Eddy & Axel Raise Cancer Funds In Vancouver
The Wedgewood Hotel and the BC Cancer Foundation hosted the exclusive appearance of legendary cyclist Eddy Merckx and his son Axel Merckx on Friday night. Speaking at a press conference, prior to the sold-out Evening of Champions dinner fundraiser, the two Merckx’s discussed their personal reasons for being in Vancouver to support the cancer cause and their feelings on the state of pro cycling.
Story by Gord Ross, posted courtesy of CanadianCyclist.com
Axel, who spends his off season with his wife Jodi from Kelowna, BC, was flanked by Eddy and his mother-in law, Colleen Cross, a breast cancer survivor. Also joining the two Merckx’s was cancer survivor and local cycling supporter and event organizer Philip Meyer of the Wedgewood Hotel, and BC Cancer Foundation President and CEO Mary McNeil.
Philip Meyer (left) of the Wedgewood Hotel presented Eddy and Axel with honorary Team Wedgewood jerseys.
“After Lance got back on the bike, I came to Texas to ride for cancer to support him,” said Eddy. “I thought I should do the same for Colleen.”
The sold-out dinner took place at the Vancouver Club on Friday night, where ticket sales, raffles, and auctions of celebrity cycling gear and memorabilia were expected to top $100,000 in funds.
“This is significant,” said Mary McNeil of the BC Cancer Foundation. “For an individual to come to us and host this kind of event and for it to raise these kinds of funds, it’s a real accomplishment.”
Funds from the event will be donated to the BC Cancer Foundation to support breast cancer programs at the BC Cancer Agency in Kelowna and testicular cancer research at the BC Cancer Agency in Vancouver.
While Axel has spent significant time in BC, it was Eddy’s first time in Vancouver.
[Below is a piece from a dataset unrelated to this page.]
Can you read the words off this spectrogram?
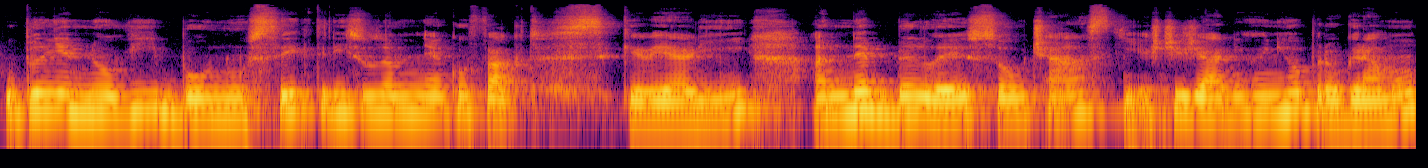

Axel commented on the local and Canadian cycling scene in general. “I think here, you have to be so dedicated to excel at the sport. In Belgium, it’s easy. You go out on the road, you see 10 clubs riding around. Here, you might see one if any at all. So you really have to be dedicated.”
Eddy pointed out how Canadian cyclists in the past that had caught his attention. “Bauer, Fraser: they were good cyclists.” Axel made note of his Canadian teammate next year, Ryder Hesjedal. While sports like hockey and baseball continue to dominate, both made mention of the fact that the sport has increased in popularity in North America and attributed to it in large part due to Lance Armstrong and his publicity.
Canadian Cyclist asked the duo about the ProTour and whether they felt the ongoing disagreements between the ProTour and the Grand Tours was damaging cycling, on whether or not format changes should be required by the UCI. Axel responded, “It’s too many races. It’s too long. We have races to do that are not so important now. The races that have been around for 100 years, they should be in the ProTour, but others…. I raced well into September this year, it’s tiring. The ProTour really needs to be shortened after the Tour de France. The second part of the season could be cut in half.”
What’s the best advice they can give to a young cyclist in Canada wanting to make it big? Axel took the opportunity to pass on the wisdom received by his father, “You must enjoy what you are doing. And while I might not tell them this, but you have to be courageous. It is the hardest sport. They should to go Europe, the schooling there is better. They will learn so much. There are riders here with great potential, great athletic ability, great talent. Lance and others have proved that.”